Ji Y, Ko Y, Shimada A, Nagahara H, Taniguchi RI (2012) Cooking gesture recognition using local feature and depth image. In: ACM multimedia. ACM, pp 37–42
Jolliffe I (2002) Principal component analysis. Wiley Online Library
Lei J, Ren X, Fox D (2012) Fine-grained kitchen activity recognition using RGB-D. In: ACM conference on ubiquitous computing. ACM, pp 208–211
Li T, An C, Tian Z, Campbell AT, Zhou X (2015) Human sensing using visible light communication. In: International conference on mobile computing and networking. ACM, pp 331–344
Nakazato Y, Kanbara M, Yokoya N (2005) Wearable augmented reality system using invisible visual markers and an IR camera. In: International symposium on wearable computers, pp 198–199
Pham C, Jackson D, Schöning J, Bartindale T, Plötz T, Olivier P (2013) Foodboard: surface contact imaging for food recognition. In: ACM international joint conference on pervasive and ubiquitous computing. ACM, pp 749–752
Plötz T, Moynihan P, Pham C, Olivier P (2011) Activity recognition and healthier food preparation. In: activity recognition in pervasive intelligent environments. Springer, Berlin, pp 313–329
Rybok L, Friedberger S, Hanebeck UD, Stiefelhagen R (2011) The kit robo-kitchen data set for the evaluation of view-based activity recognition systems. In: IEEE-RAS international conference on humanoid robots. IEEE, pp 128–133
Souza CR (2014) The accord.net framework. http://accord-framework.net/
Spielberg A, Sample A, Hudson SE, Mankoff J, McCann J (2016) RapID: a framework for fabricating low-latency interactive objects with RFID tags. In: Conference on human factors in computing systems. ACM, pp 5897–5908
Stein S, McKenna SJ (2013) Combining embedded accelerometers with computer vision for recognizing food preparation activities. In: International joint conference on pervasive and ubiquitous computing. ACM, pp 729–738
Wagner D, Schmalstieg D (2007) Artoolkitplus for pose tracking on mobile devices. In: computer vision winter workshop
Wagner J, van Halteren A, Hoonhout J, Plötz T, Pham C, Moynihan P, Jackson D, Ladha C, Ladha K, Olivier P (2011) Towards a pervasive kitchen infrastructure for measuring cooking competence. In: International conference on pervasive computing technologies for healthcare. IEEE, pp 107–114
Yan Z, Chakraborty D, Misra A, Jeung H, Aberer K (2012) Sammple: detecting semantic indoor activities in practical settings using locomotive signatures. In: International symposium on wearable computers.

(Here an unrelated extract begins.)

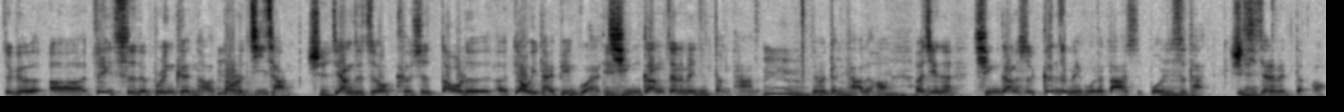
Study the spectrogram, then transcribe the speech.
这个呃，这一次的布林肯哈到了机场是这样子之后，可是到了呃钓鱼台宾馆，秦刚在那边已经等他了，嗯，在那边等他了哈。而且呢，秦刚是跟着美国的大使伯恩斯坦一起在那边等啊。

IEEE, pp 37–40
Yang L, Li Y, Lin Q, Li XY, Liu Y (2016) Making sense of mechanical vibration period with sub-millisecond accuracy using backscatter signals. In: International conference on mobile computing and networking. ACM, pp 16–28

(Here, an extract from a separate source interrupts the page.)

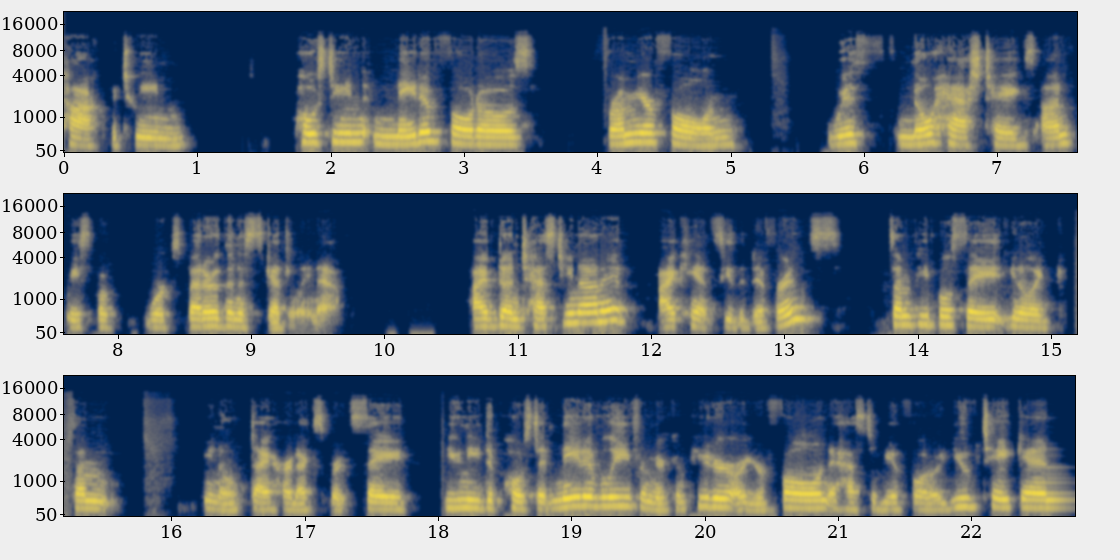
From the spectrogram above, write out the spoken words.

This study is partially supported by JST CREST.
About this article
Cite this article
Korpela, J., Maekawa, T. Privacy preserving recognition of object-based activities using near-infrared reflective markers. Pers Ubiquit Comput 22, 365–377 (2018). https://doi.org/10.1007/s00779-017-1070-9
- Activity recognition
- Near infrared
- Visual markers
- Kitchen activities